The daily program will approximately fit the following time schedule.

  9.00 – 11.00     introductions

11.00 – 11.30     break

11.30 – 13.00     working groups

13.00 – 14.00     lunch

14.00 – 15.30     plenary discussions

15.30 – 16.00     break

16.00 – 18.00     working groups (cont.)

19.00 – 20.00     dinner

20.00 – end         bar



We are aiming for about 30 participants allowing us to form five small working groups of about five persons, each a mix of biologists and physicists. To ensure participation of young researchers, we will limit the number of senior investigators to maximally 15.

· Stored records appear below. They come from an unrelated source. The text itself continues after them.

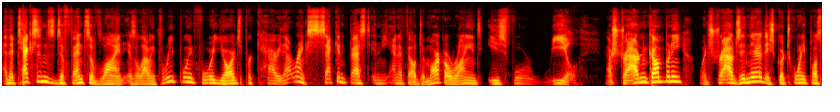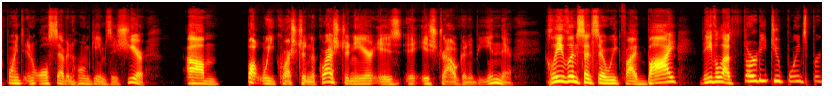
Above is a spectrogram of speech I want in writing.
And the Texans' defensive line is allowing 3.4 yards per carry. That ranks second best in the NFL. DeMeco Ryans is for real. Now, Stroud and company, when Stroud's in there, they score 20 plus points in all seven home games this year. Um, but we question the question here is is Stroud going to be in there? Cleveland, since their week five bye, they've allowed 32 points per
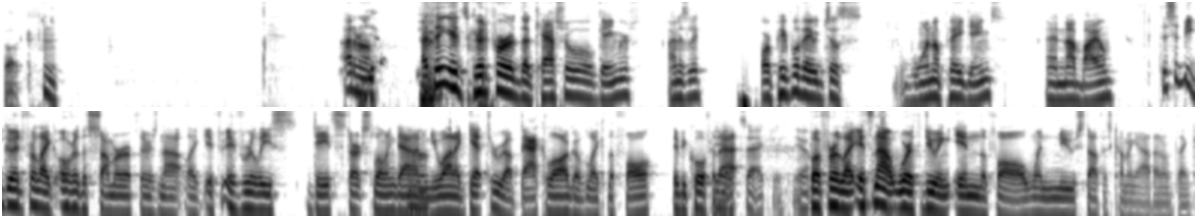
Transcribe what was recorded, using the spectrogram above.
Fuck. Hmm. I don't know. I think it's good for the casual gamers, honestly, or people that just want to play games and not buy them. This would be good for like over the summer if there's not like if, if release dates start slowing down Uh-huh. and you want to get through a backlog of like the fall. It'd be cool for yeah, that. exactly. Yeah. But for like it's not worth doing in the fall when new stuff is coming out, I don't think.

List of participants (as per May 15, 2008)

  • Dr. Helmut Schiessel (Leiden University, Leiden, the Netherlands)
  • Dr. Gijs Wuite (Free University, Amsterdam, the Netherlands)
  • Dr. Nynke Dekker (Technical University Delft, Delft, the Netherlands)
  • Dr. Ralf Everaers (ENS Lyon, France)
  • Dr. Jane Kondev (Brandeis University, Waltham MA, USA)
  • Dr. Dieter Heermann (University Heidelberg, Heidelberg, Germany)
  • Dr. Jörg Langowski (DKFZ, Heidelberg, Germany)
  • Dr. Bela Mulder (FOM Institute for Atomic and Molecular Physics (AMOLF) Amsterdam, The Netherlands)
  • Erwin Frey (LMU, Munich)
  • Dr. Conrad Woldringh (University of Amsterdam, Amsterdam, the Netherlands)
  • Dr. Nancy Kleckner (Dept. of Molecular and Cellular Biology, Harvard University, Cambridge MA, USA)
  • Dr. Ron Hancock (Dept. of  Medical Biology, Centre de Recherche de l’Hôtel-Dieu de Québec, Québec, Canada)
  • Dr. R. van Driel (Netherlands Inst. for Systems Biology (NISB), Amsterdam, the Netherlands)